Dedicated to the Hindu God Vishnu, the small structure was built in 921 AD.


The name means ‘Cardamom Sanctuary’ after a tree that once stood in the compound.

Pre Rup

Built in 961 AD by the then King Rajendravarman as the centre of his capital city.


Pre Rup means ‘turning the body’ and is a cremation rite where the ashes of the dead are rotated at certain times during the ceremony. After the king’s death, the capital was moved back to Angkor.

Banteay Samre 

Constructed around 1130 AD its main tower is the same as those at Angkor Wat although it has many similarities to temples of northern Thailand.


East Mebon

East Mebon temple is known as the Elephant Temple because of the several elephant statues around the structure.


It was built as an island on the now dry East Baray, a water reservoir measuring 7.5 kilometres by 1.8 kilometres.

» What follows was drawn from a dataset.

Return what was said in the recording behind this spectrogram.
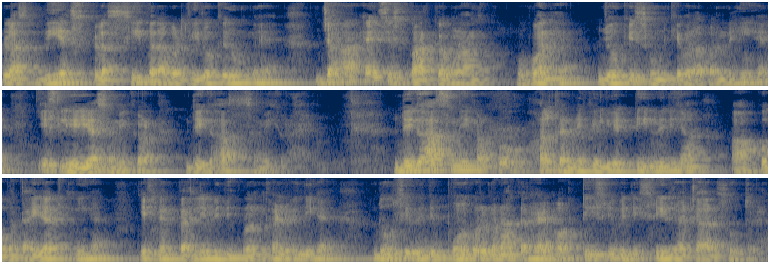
plus b x plus c बराबर ज़ीरो के रूप में है, जहाँ एक्स स्क्वायर का गुणांक वन है, जो कि शून्य के बराबर नहीं है। इसलिए यह समीकरण द्विघात समीकरण है। द्विघात समीकरण को हल करने के लिए तीन विधियाँ आपको बताई जा चुकी हैं। इसमें पहली विधि गुणनखंड विधि है, दूसरी विधि पूर्ण वर्ग बनाकर है और तीसरी विधि श्रीधाचार्य सूत्र है।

Ta Som

This small temple is said to be a miniature version of Ta Prohm or Banteay Kdei temples. It is known as Gaurasrigajaratna – the Jewel of the Propitious White Elephant.


Neak Poan

Near Poan is a small monument at the centre of a large pond, which is at the centre of a further four smaller ponds.


Build in the late 12th century it was built on an island in a water reservoir. It is speculated to represent a sacred Himalayan lake said to hold healing waters with four rivers running from it.

Preah Khan

This large temple was also a Buddhist university with more than a thousand teachers.


It was said to have been built on a lake of blood, the site of a major battle to recapture Angkor from the Cham empire, where the Cham King was slain.

Pub Street and Night Markets
One day is just not enough to see all the temple ruins, and even in two days I only saw 13 of the 53. But after two days out on a tuk-tuk in the heat and intense humidity I was templed out.

At night Siem Reap lights up around two main areas, Pub Street and the Night Markets. You can tell when you’re in the area because of the large neon signs announcing them. Overall, it’s very touristic with many restaurants, bars and markets.


Next, it’s time to leave Cambodia and head back to Thailand.

The Lone Trail Wanderer